Love Somebody – Maroon Five
Adam is so clever.  He’s honed a radio-ready sound that permeates everything the group touches.  Thing is, that sound is well past its saturation point.  

In the life of a group like, for example, Huey Lewis and The News, there came a time when the public simply couldn’t bear to hear another Huey Lewis and The News song.  For their songs tended to sound enough alike to be branded ‘another Huey Lewis and The News song’. It finally got to the point that the public would rather rip their eardrums out than hear ‘another Huey Lewis and The News song’.  Maroon Five is this era’s Huey Lewis and The News.  And there is only so much radio-friendly, blandly-familiar pabulum that one can stomach.   Hey, here’s an idea, Adam!  Try adding a little substance.  Just a thought.

Need You Now (How Many Times) – Plumb
An interesting mix of Christian pop, modern country and dance beats.  First listen?  I was rather horrified.  It sounded like a remix of a Lady Antebellum/The Band Perry/Little Big Town/Sugarland song.  But Plumb has a very unique vocal quality, so the song remains unmistakably hers.  Once you get over the overt religious overtones (more than usual) and the slick country/pop sheen, you’ll find a bit of depth in there – and that’s always a welcome ingredient, as is any dance song Plumb graces with her voice.

This Is What It Feels Like – Armin van Buuren feat.

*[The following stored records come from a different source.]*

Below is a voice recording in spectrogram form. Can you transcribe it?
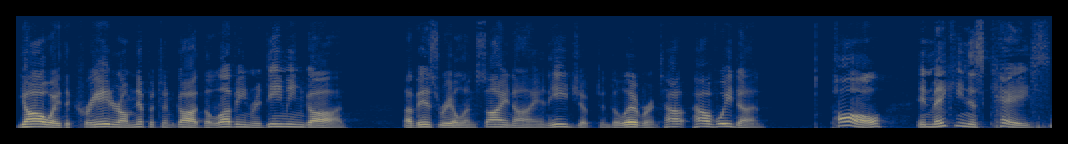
Yahweh, the creator, omnipotent God, the loving, redeeming God of Israel and Sinai and Egypt and deliverance? How, how have we done? Paul, in making his case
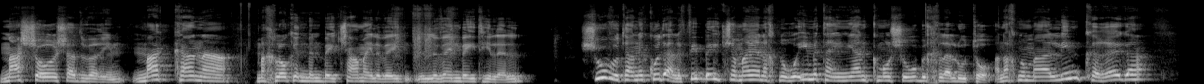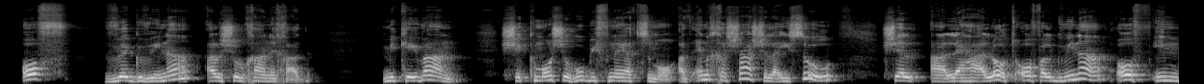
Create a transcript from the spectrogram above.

Trevor Guthrie

I enjoy this kind of dance music.  It is wistful and bittersweet, propelled by a repetitive piano figure, featuring vocals with just enough weight to pull you in.  There’s hope and comfort to be found between the beats... refreshing for such cynical, snarky times.  

1 comment:

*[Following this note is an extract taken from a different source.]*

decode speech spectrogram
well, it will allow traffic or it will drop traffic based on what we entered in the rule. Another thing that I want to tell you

whkattk said...

Well, I'm not familiar with all of your entries. But, I will say somebody should've pushed the 'Reject' button on this one before it went to "take 2." It's tedious and annoying.
I've seen Lady G in concert (twice) and I gotta hand it to her: she's a trained musician and she's capable of writing some awesome stuff. Unfortunately, it's not the kind of music that gets airplay.
Haven't heard Cher's new one yet, for some reason. I've heard "it's good" but not stellar, but it's "definitely Cher."
I can leave Mariah Carey, thanks. Never did care much for her style.
I actually find myself wondering when the real talents (Elton John, Billy Joel) will get back to getting some airtime - but that's just me starting to get old! LOL.